▶ _SUPPLIED DATA_
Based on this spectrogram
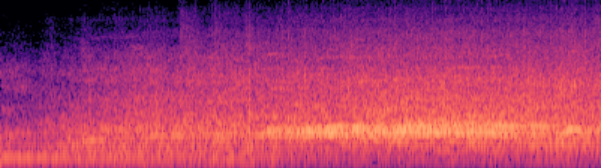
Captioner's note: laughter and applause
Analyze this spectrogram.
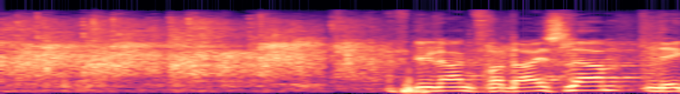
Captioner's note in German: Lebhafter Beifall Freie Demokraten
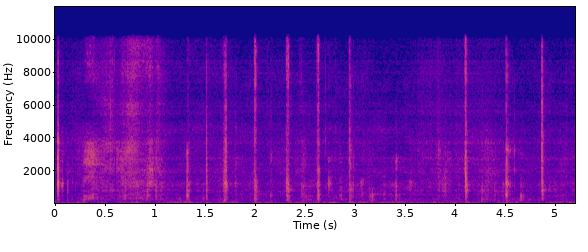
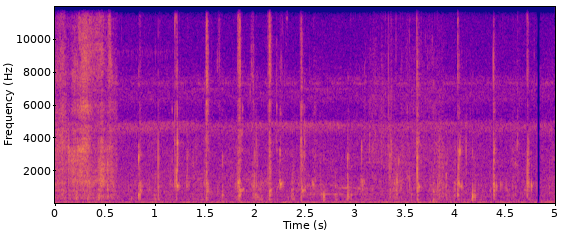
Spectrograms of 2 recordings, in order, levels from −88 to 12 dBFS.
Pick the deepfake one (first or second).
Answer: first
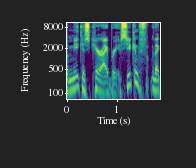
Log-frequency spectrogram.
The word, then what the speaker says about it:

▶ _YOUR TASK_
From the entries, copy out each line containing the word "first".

▶ _RESULT FOR THIS EXERCISE_
Pick the deepfake one (first or second).
Answer: first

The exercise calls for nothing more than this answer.